The device has successfully been tested in pigs, mimicking the conditions of esophageal atresia, a very rare genetic disease affecting one of about every 4,000 babies born in the U.S. That rarity, however, poses problems for product development. “You’re just not going to get commercial interest based on that,” says Dupont.
But the device can be used on other tubular organs, such as intestines. Dupont’s team is now working on tests for alleviating short bowel syndrome, another debilitating genetic condition. As its name suggests, the condition is one in which there are gaps between segments of the intestines, often requires patients to be fed intravenously, and is much more common than esophageal artresia. Applying the device to the bowel could stoke interest from financial and commercial backers, says DuPont.
“The data suggests only one half of the kids [with short bowel syndrome] get off of intravenous feeding during their lifetime,” he says. “Costs for that can go up to a quarter-million dollars per year. So this potentially could provide enough incentive to push this toward the market.”
The studies so far have been successful, but tissue growth has been an issue within the bioengineering field. DuPont says the body of knowledge at the cellular level is robust, but there is not much understanding of the mechanics at the level of an organ. The team has proven that the device stimulated tissue growth on pigs, and did not simply stretch the segments of the esophagus.
It is well known that tissues grow in response to traction forces, such as during pregnancy when the baby increases pressure inside the mother as it grows. The mother’s skin and abdominal wall increase to relieve tension created from stretching.
“No one still really knows the amount of force needed to induce growth,” Dupont says, but the device can be used in animals to evaluate and measure what forces work best. Until now, this has not been possible. It has been based on the experience of the surgeon. “We don’t know the forces that are applied clinically.”
The results of the esophageal tests were published in Science Robotics.

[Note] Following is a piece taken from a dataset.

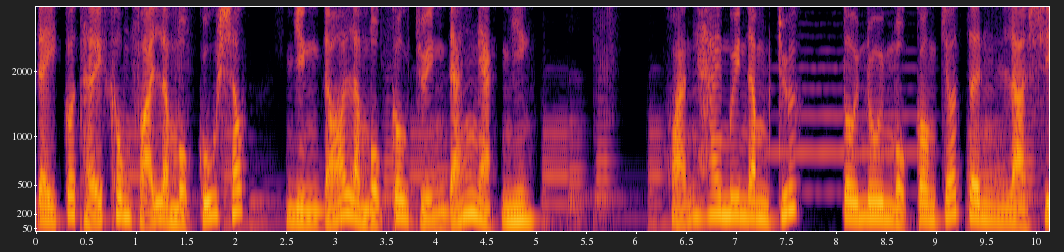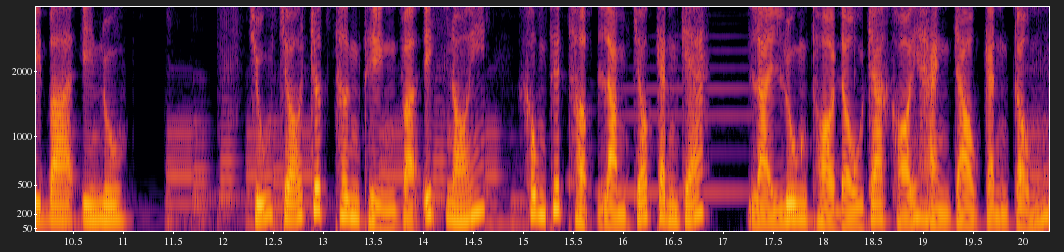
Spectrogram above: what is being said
đây có thể không phải là một cú sốc, nhưng đó là một câu chuyện đáng ngạc nhiên. Khoảng 20 năm trước, tôi nuôi một con chó tên là Shiba Inu. Chú chó rất thân thiện và ít nói, không thích hợp làm chó canh gác, lại luôn thò đầu ra khỏi hàng rào cạnh cổng,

Dr. Dana Damian, formerly a member of Dupont’s team and now a professor at the U.K.’s University of Sheffield, is lead author.